Citation: Marshall CR, Hardy CJD, Russell LL, Clark CN, Dick KM, Brotherhood EV, Bond RL, Mummery CJ, Schott JM, Rohrer JD, Kilner JM and Warren JD (2017) Impaired Interoceptive Accuracy in Semantic Variant Primary Progressive Aphasia. Front. Neurol. 8:610. doi: 10.3389/fneur.2017.00610

Received: 04 September 2017; Accepted: 02 November 2017;
Published: 16 November 2017

Edited by:

Hamid R. Sohrabi, Macquarie University, Australia

Reviewed by:

Elizabeth Rochon, University of Toronto, Canada
Argye Hillis, Johns Hopkins Medicine, United States

Copyright: © 2017 Marshall, Hardy, Russell, Clark, Dick, Brotherhood, Bond, Mummery, Schott, Rohrer, Kilner and Warren. This is an open-access article distributed under the terms of the Creative Commons Attribution License (CC BY). The use, distribution or reproduction in other forums is permitted, provided the original author(s) or licensor are credited and that the original publication in this journal is cited, in accordance with accepted academic practice. No use, distribution or reproduction is permitted which does not comply with these terms.

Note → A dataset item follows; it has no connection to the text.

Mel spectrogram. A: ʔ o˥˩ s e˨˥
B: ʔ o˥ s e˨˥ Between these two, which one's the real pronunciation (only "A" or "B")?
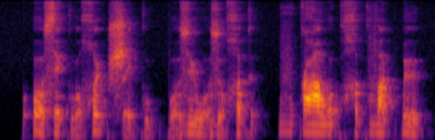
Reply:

*Correspondence: Jason D. Warren, jason.warren@ucl.ac.uk

Joint senior authors.